**EXERCISE**
Retyping each entry exactly is the whole task.

[Recorded data]
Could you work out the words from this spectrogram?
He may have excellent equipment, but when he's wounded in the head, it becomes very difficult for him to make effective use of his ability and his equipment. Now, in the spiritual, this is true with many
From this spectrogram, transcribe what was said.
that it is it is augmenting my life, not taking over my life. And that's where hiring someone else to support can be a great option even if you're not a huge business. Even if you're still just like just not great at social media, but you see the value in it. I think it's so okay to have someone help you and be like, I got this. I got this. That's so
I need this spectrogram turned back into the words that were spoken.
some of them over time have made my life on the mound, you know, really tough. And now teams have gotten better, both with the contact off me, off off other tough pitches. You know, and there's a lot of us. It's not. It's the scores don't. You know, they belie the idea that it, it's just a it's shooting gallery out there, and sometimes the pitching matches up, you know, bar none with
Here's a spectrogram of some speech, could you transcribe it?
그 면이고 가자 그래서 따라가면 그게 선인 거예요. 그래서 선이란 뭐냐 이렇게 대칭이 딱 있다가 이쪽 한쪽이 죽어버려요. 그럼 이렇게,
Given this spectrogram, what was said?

**RESULT**
Could you work out the words from this spectrogram?
He may have excellent equipment, but when he's wounded in the head, it becomes very difficult for him to make effective use of his ability and his equipment. Now, in the spiritual, this is true with many
From this spectrogram, transcribe what was said.
that it is it is augmenting my life, not taking over my life. And that's where hiring someone else to support can be a great option even if you're not a huge business. Even if you're still just like just not great at social media, but you see the value in it. I think it's so okay to have someone help you and be like, I got this. I got this. That's so
I need this spectrogram turned back into the words that were spoken.
some of them over time have made my life on the mound, you know, really tough. And now teams have gotten better, both with the contact off me, off off other tough pitches. You know, and there's a lot of us. It's not. It's the scores don't. You know, they belie the idea that it, it's just a it's shooting gallery out there, and sometimes the pitching matches up, you know, bar none with
Here's a spectrogram of some speech, could you transcribe it?
그 면이고 가자 그래서 따라가면 그게 선인 거예요. 그래서 선이란 뭐냐 이렇게 대칭이 딱 있다가 이쪽 한쪽이 죽어버려요. 그럼 이렇게,
Given this spectrogram, what was said?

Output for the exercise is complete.